EXERCISE DESCRIPTION: Write out exactly the lines from the one holding "Going by the spectrogram, what was said?" to the last line of the entries, both ends included and nothing else, without the pictures.
+ + + + +
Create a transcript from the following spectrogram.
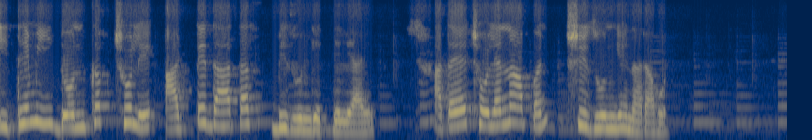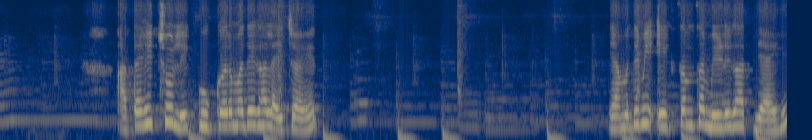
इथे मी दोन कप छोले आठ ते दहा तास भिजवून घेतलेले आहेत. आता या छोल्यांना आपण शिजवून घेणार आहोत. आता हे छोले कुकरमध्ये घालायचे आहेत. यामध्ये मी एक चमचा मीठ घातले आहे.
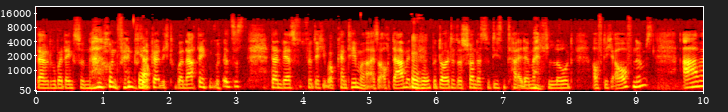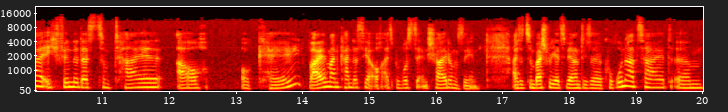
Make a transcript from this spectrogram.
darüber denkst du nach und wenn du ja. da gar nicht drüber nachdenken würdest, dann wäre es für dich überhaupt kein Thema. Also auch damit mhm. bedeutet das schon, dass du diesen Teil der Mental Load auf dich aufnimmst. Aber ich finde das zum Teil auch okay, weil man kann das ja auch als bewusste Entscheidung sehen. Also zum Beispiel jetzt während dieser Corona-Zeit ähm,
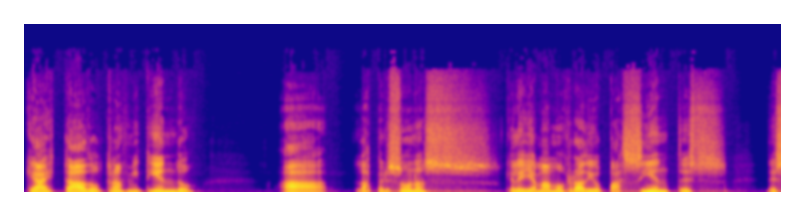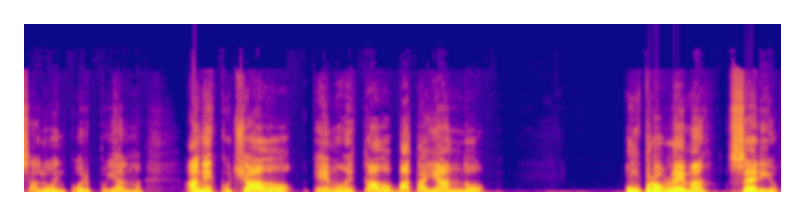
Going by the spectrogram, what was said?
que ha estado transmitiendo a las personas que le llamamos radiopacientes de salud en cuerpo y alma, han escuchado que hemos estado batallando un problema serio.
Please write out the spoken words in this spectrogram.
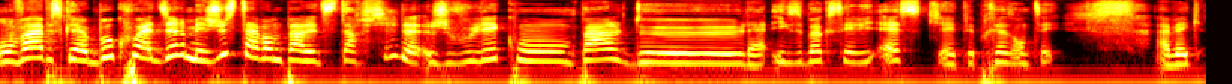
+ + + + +
ANSWER TO THIS TASK:
Going by the spectrogram, what was said?
que ha estado transmitiendo a las personas que le llamamos radiopacientes de salud en cuerpo y alma, han escuchado que hemos estado batallando un problema serio.
Please write out the spoken words in this spectrogram.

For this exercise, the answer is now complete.